>> >> (see attached images). After a fair bit of investigation, we've
>> >> narrowed down the problem to XFS's syncd (fs.xfs.xfssyncd_centisecs).
>> >> This runs at a default interval of 30 seconds.
>> >
>> > It's doing background inode reclaim which, under some circumstances,
>> > involves truncating specualtive allocation beyond EOF before reclaim
>> > occurs, which results in transactions and inode writeback. It was
>> > highly inefficient, which is why we replaced it.
>> Oh.. I see. So, this isn't even actual filesystem metadata. And there
>> is no option to turn the speculative allocation on/off?
> You can turn it off, but now you're jumping to conclusions that this
> is the cause of your problems. Perhaps you should do some
> tracing/profiling whenthe system goes through these stalls to see
> what is actually happening? "perf top" and trace-cmd are very useful
> for this sort of investigation...

Let me dig deeper here using "perf top" and see what's running during
these stalls.

>> What's the downside of not doing the truncation of the speculative
>> allocation? Does that result in wasted disk space?

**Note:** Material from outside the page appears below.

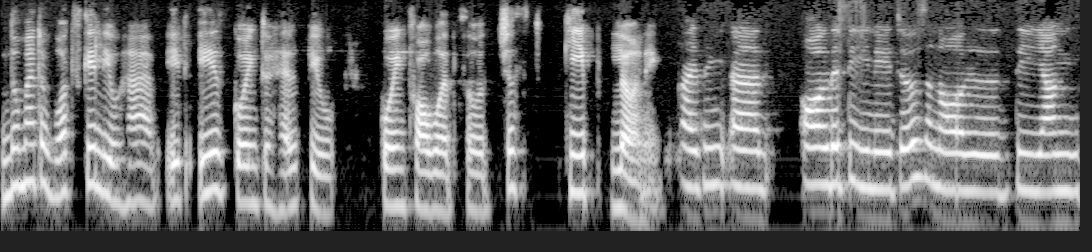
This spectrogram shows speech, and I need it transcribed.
no matter what skill you have, it is going to help you going forward. So just keep learning. I think uh, all the teenagers and all the young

If so, how much?
> Start at:
> http://xfs.org/index.php/XFS_FAQ#Q:_Why_do_files_on_XFS_use_more_data_blocks_than_expected.3F
> and read the next 4 FAQs...


[1] http://www.mjmwired.net/kernel/Documentation/filesystems/xfs.txt#265

<Prev in Thread] Current Thread [Next in Thread>